Pascal: If opposing sides (BL-IS, LA-SE, AI-EB) are extended, the three intersections are collinear, forming what is called a Pascal line. Six points give 60 possible hexagons, with a Pascal line for each hexagon. L(BLAISE) is one of these 60 Pascal lines.
Kirkman: For a given hexagon on six points, consider the three other hexagons that share no edges with the first. For the hexagon BLAISE, the three others are BASLEI, BAEILS and BILEAS. These three hexagons define three Pascal lines that concur on a Kirkman point. Each of the 60 hexagons defines a Kirkman point. N(BLAISE) is one of these 60 Kirkman points.
Cayley: Consider the vertices of a hexagon as a cyclic permutation and square that as a permutation. For example, BLAISE, BLSEAI and BISLAE have permutations (123456), (125634) and (145236), all with the same permutation square BAS.LIE or (135)(246). There are 20 possible results in sets of three, always giving a pair of 3-cycles. In any of these sets, the three corresponding Kirkman points are collinear, forming what is called a Cayley line. L(BAS.LIE) is one of these 20 Cayley lines.

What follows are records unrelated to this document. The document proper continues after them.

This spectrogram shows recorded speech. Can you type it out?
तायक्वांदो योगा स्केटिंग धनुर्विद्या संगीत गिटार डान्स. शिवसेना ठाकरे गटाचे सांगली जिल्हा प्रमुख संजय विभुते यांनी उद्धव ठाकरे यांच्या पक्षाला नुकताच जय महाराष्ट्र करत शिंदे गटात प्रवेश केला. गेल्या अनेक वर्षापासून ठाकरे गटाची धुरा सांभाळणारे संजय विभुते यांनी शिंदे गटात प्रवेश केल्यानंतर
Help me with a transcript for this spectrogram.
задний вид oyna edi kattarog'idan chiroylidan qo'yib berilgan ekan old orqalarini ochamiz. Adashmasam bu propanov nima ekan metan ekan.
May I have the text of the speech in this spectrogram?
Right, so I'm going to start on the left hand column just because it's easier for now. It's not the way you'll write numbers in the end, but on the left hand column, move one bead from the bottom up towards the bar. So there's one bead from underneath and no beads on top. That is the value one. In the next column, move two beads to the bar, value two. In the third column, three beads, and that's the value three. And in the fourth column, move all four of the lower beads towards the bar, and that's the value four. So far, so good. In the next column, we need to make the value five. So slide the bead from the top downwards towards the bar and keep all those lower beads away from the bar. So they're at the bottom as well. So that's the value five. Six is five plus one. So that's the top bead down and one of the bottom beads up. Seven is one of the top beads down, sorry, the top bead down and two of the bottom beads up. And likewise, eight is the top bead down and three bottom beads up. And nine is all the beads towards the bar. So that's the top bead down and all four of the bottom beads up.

Steiner: Just as in Cayley's case, consider a hexagon as a cyclic permutation and square that as a permutation. There are 20 possible results in sets of three. In any of these sets, the three corresponding Pascal lines concur on a Steiner point. N(BAS.LIE) is one of these 20 Steiner points.
Plücker: Consider one of the 15 triplets of 2-cycles, such as BL.AI.SE or (12)(34)(56). Find the four Steiner points that commute with the given cycle under permutation products. In this case, (12)(34)(56)×(135)(246)Ã¯ÂÂ(135)(246)×(12)(34)(56), and similarly for (136)(245), (145)(236) and (146)(235). These four Steiner points are collinear, forming what is called the Plücker line. L(BL.AI.SE) is one of these 15 Plücker lines.

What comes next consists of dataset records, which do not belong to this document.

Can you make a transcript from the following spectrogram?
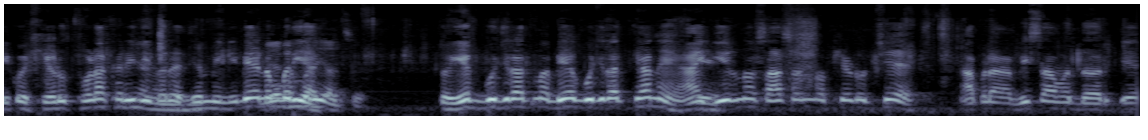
એ કોઈ ખેડૂત થોડા ખરીદી કરે જમીન બે નંબરિયા છે. તો એક ગુજરાતમાં બે ગુજરાત થયા ને આ ગીરનો શાસનનો ખેડૂત છે. આપણા વિસાવદર કે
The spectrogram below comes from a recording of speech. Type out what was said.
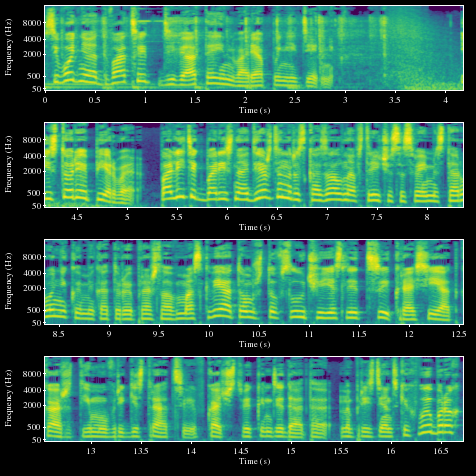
Сегодня 29 января, понедельник. История первая. Политик Борис Надеждин рассказал на встрече со своими сторонниками, которая прошла в Москве, о том, что в случае, если ЦИК России откажет ему в регистрации в качестве кандидата на президентских выборах,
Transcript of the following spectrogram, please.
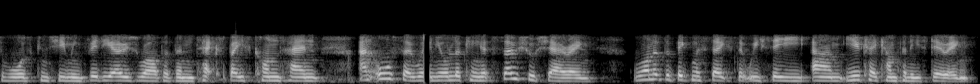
towards consuming videos rather than text based content. And also, when you're looking at social sharing, one of the big mistakes that we see um, UK companies doing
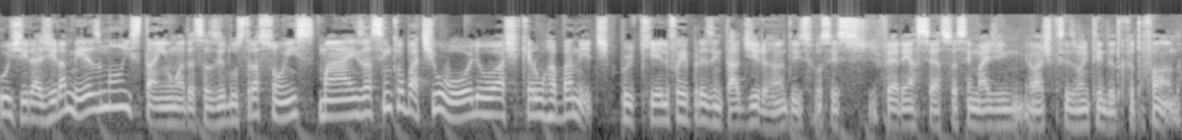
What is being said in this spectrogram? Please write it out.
O Gira Gira mesmo está em uma dessas ilustrações, mas assim que eu bati o olho, eu achei que era um rabanete, porque ele foi representado girando, e se vocês tiverem acesso a essa imagem, eu acho que vocês vão entender do que eu tô falando.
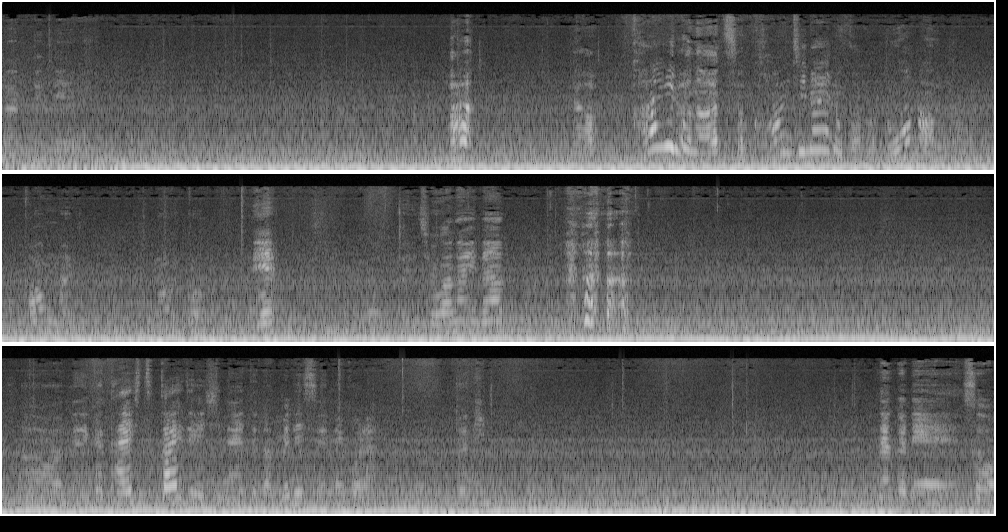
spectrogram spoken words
なんでねあなんかカイロの暑さ感じないのかなどうなんだろうわかんないなんかね本当にしょうがないなそう何か体質改善しないとダメですよねこれ本当になんかねそう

Salmon: As shown in Plücker, consider one of the 15 triplets of 2-cycles. The four corresponding Cayley lines concur on a Salmon point. N(BL.AI.SE) is one of these 15 Salmon points.
There are 60 Pascal lines and 60 Kirkman points, 20 Cayley lines and 20 Steiner points, and 15 Plücker lines and 15 Salmon points, for a total of 95 lines and 95 points that form what is called the Hexagrammum Mysticum. This Demonstration offers some initial six-point sets where the 95 generated points are all within a distance of 100 from the origin.[less]
Contributed by: Ed Pegg Jr (August 2017)
Open content licensed under CC BY-NC-SA
Points are sometimes called nodes, giving the N part of N(BLAISE), N(BAS.LIE) and N(BL.AI.SE) in the Kirkman, Steiner and Salmon points.
 Wikipedia. "Pascal's Theorem." (Aug 21, 2017) en.wikipedia.org/wiki/Pascal%27 s_theorem.
 Wikipedia. "Blaise Pascal." (Aug 21, 2017) en.wikipedia.org/wiki/Blaise_Pascal.
 Wikipedia. "Thomas Kirkman." (Aug 21, 2017) en.wikipedia.org/wiki/Thomas_Kirkman.
 Wikipedia. "Arthur Cayley." (Aug 21, 2017) en.wikipedia.org/wiki/Arthur_Cayley.
 Wikipedia. "Jakob Steiner." (Aug 21, 2017) en.wikipedia.org/wiki/Jakob_Steiner.
 Wikipedia. "Julius Plücker." (Aug 21, 2017) en.wikipedia.org/wiki/Julius_Pl%C3%BCcker.
 Wikipedia. "George Salmon." (Aug 21, 2017) en.wikipedia.org/wiki/George_Salmon.
 J. Conway and A. Ryba, "The Pascal Mysticum Demystified," The Mathematical Intelligencer, 34(3), 2012 pp. 4–8. doi:10.1007/s00283-012-9301-4.
Wolfram Demonstrations Project
Published: August 24 2017